TASK TO CARRY OUT> Every entry below should be returned exactly as it appears, with pictures left out.

══════════════════════════════

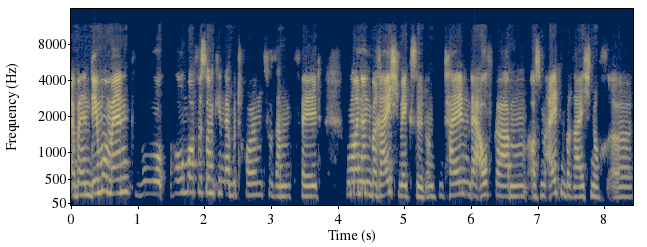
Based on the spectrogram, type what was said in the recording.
Aber in dem Moment, wo Homeoffice und Kinderbetreuung zusammenfällt, wo man einen Bereich wechselt und einen Teil der Aufgaben aus dem alten Bereich noch äh,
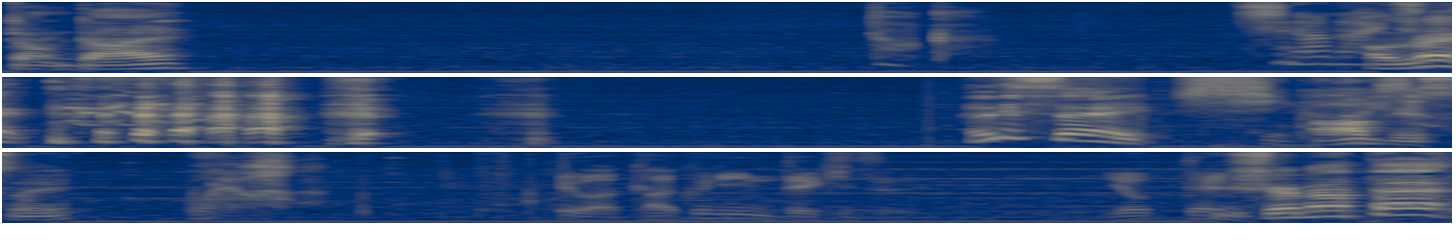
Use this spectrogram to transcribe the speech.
Don't die. I was right. At least say, obviously. You sure about that?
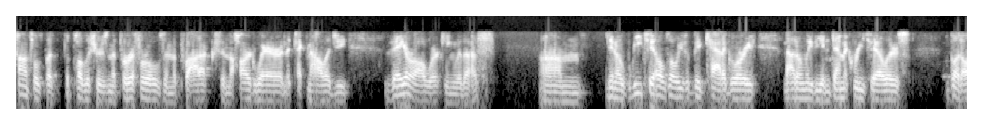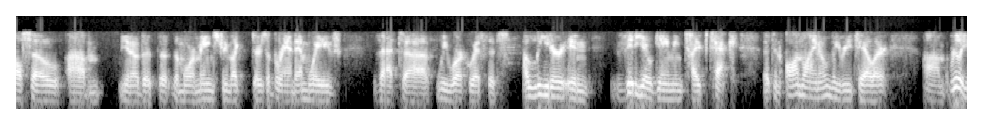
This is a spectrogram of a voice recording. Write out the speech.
consoles, but the publishers and the peripherals and the products and the hardware and the technology, they are all working with us. Um, you know, retail is always a big category, not only the endemic retailers, but also, um, you know, the, the, the more mainstream, like there's a brand Mwave that uh, we work with that's a leader in video gaming type tech. That's an online only retailer um, really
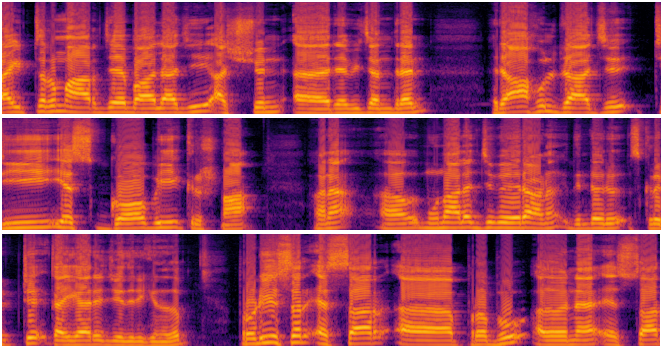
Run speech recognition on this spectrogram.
റൈറ്ററും R J Balaji Ashwin Ravichandran Rahul Raj T S Gopi Krishna അങ്ങനെ മൂന്നാലഞ്ച് പേരാണ് ഇതിന്റെ ഒരു സ്ക്രിപ്റ്റ് കൈകാര്യം ചെയ്തിരിക്കുന്നത്. പ്രൊഡ്യൂസർ എസ് ആർ പ്രഭു അതുപോലെ S R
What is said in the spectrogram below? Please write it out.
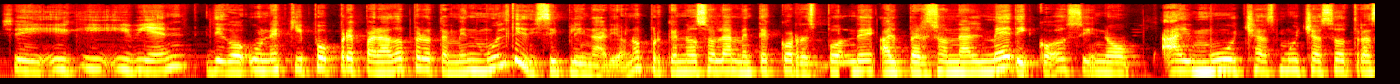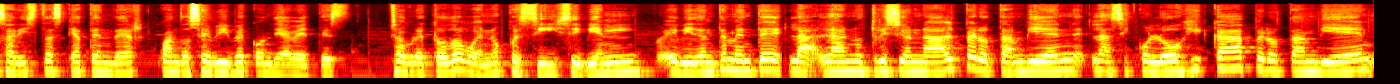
Sí, y, bien, digo, un equipo preparado, pero también multidisciplinario, ¿no? Porque no solamente corresponde al personal médico, sino hay muchas, muchas otras aristas que atender cuando se vive con diabetes sobre todo, bueno, pues sí, si bien evidentemente la, nutricional, pero también la psicológica, pero también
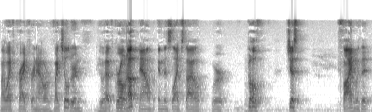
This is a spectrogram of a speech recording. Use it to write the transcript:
my wife cried for an hour. My children, who have grown up now in this lifestyle, were both just fine with it.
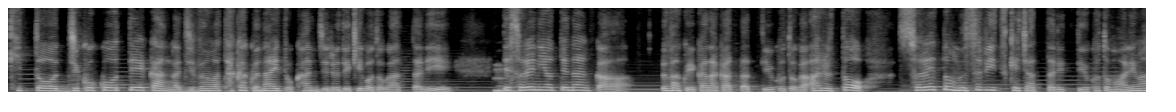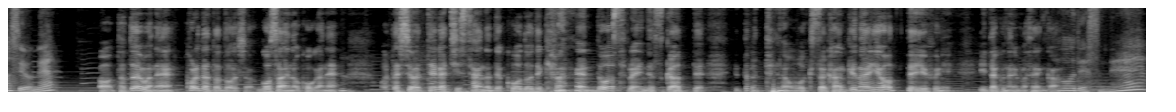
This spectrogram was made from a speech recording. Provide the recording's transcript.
きっと自己肯定感が自分は高くないと感じる出来事があったり、うん、でそれによってなんかうまくいかなかったっていうことがあるとそれと結びつけちゃったりっていうこともありますよね。例えばねこれだったらどうでしょう？5歳の子がね、うん、私は手が小さいので行動できません。どうしたらいいんですか？って言ったら手の大きさ関係ないよっていうふうに言いたくなりませんか？そうですね、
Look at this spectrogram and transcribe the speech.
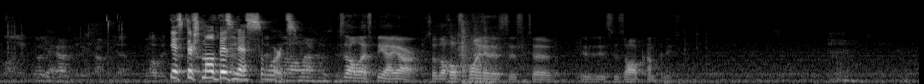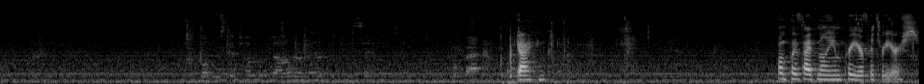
applying. Yeah. Yeah. Oh, Yes, they're small business awards. Small business. This is all SBIR, so the whole point of this is to, this is all companies. Yeah, I can. 1.5 million per year for three years.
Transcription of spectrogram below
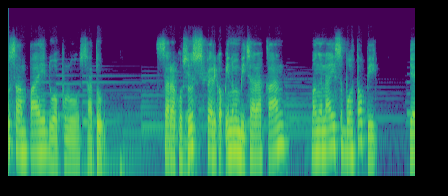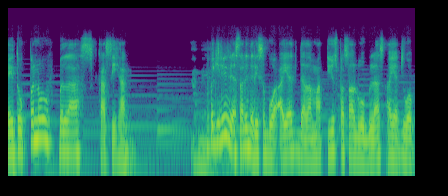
sampai 21. Secara khusus, perikop ini membicarakan mengenai sebuah topik yaitu penuh belas kasihan. Amin. Topik ini didasari dari sebuah ayat dalam Matius pasal 12 ayat 20.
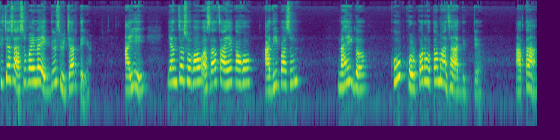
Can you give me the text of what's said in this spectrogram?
तिच्या सासूबाईला एक दिवस विचारते आई यांचा स्वभाव असाच आहे का हो आधीपासून? नाही ग खूप खोडकर होता माझा आदित्य. आता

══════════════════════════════

WRITTEN REPLY>
Based on the spectrogram, type what was said in the recording.
Aber in dem Moment, wo Homeoffice und Kinderbetreuung zusammenfällt, wo man einen Bereich wechselt und einen Teil der Aufgaben aus dem alten Bereich noch äh,
Use this spectrogram to transcribe the speech.
Don't die. I was right. At least say, obviously. You sure about that?
This is a spectrogram of a voice recording. Write out the speech.
consoles, but the publishers and the peripherals and the products and the hardware and the technology, they are all working with us. Um, you know, retail is always a big category, not only the endemic retailers, but also, um, you know, the, the, the more mainstream, like there's a brand Mwave that uh, we work with that's a leader in video gaming type tech. That's an online only retailer um, really
Run speech recognition on this spectrogram.
റൈറ്ററും R J Balaji Ashwin Ravichandran Rahul Raj T S Gopi Krishna അങ്ങനെ മൂന്നാലഞ്ച് പേരാണ് ഇതിന്റെ ഒരു സ്ക്രിപ്റ്റ് കൈകാര്യം ചെയ്തിരിക്കുന്നത്. പ്രൊഡ്യൂസർ എസ് ആർ പ്രഭു അതുപോലെ S R
What is said in the spectrogram below? Please write it out.
Sí, y, bien, digo, un equipo preparado, pero también multidisciplinario, ¿no? Porque no solamente corresponde al personal médico, sino hay muchas, muchas otras aristas que atender cuando se vive con diabetes sobre todo, bueno, pues sí, si bien evidentemente la, nutricional, pero también la psicológica, pero también
This is a spectrogram of a speech recording. Use it to write the transcript:
my wife cried for an hour. My children, who have grown up now in this lifestyle, were both just fine with it.
This spectrogram was made from a speech recording. Provide the recording's transcript.
きっと自己肯定感が自分は高くないと感じる出来事があったり、うん、でそれによってなんかうまくいかなかったっていうことがあるとそれと結びつけちゃったりっていうこともありますよね。例えばねこれだったらどうでしょう？5歳の子がね、うん、私は手が小さいので行動できません。どうしたらいいんですか？って言ったら手の大きさ関係ないよっていうふうに言いたくなりませんか？そうですね、
Look at this spectrogram and transcribe the speech.
applying. Yeah. Yeah. Oh, Yes, they're small business awards. Small business. This is all SBIR, so the whole point of this is to, this is all companies. Yeah, I can. 1.5 million per year for three years.
Transcription of spectrogram below
sampai 21. Secara khusus, perikop ini membicarakan mengenai sebuah topik yaitu penuh belas kasihan. Amin. Topik ini didasari dari sebuah ayat dalam Matius pasal 12 ayat 20.
Can you give me the text of what's said in this spectrogram?
तिच्या सासूबाईला एक दिवस विचारते आई यांचा स्वभाव असाच आहे का हो आधीपासून? नाही ग खूप खोडकर होता माझा आदित्य. आता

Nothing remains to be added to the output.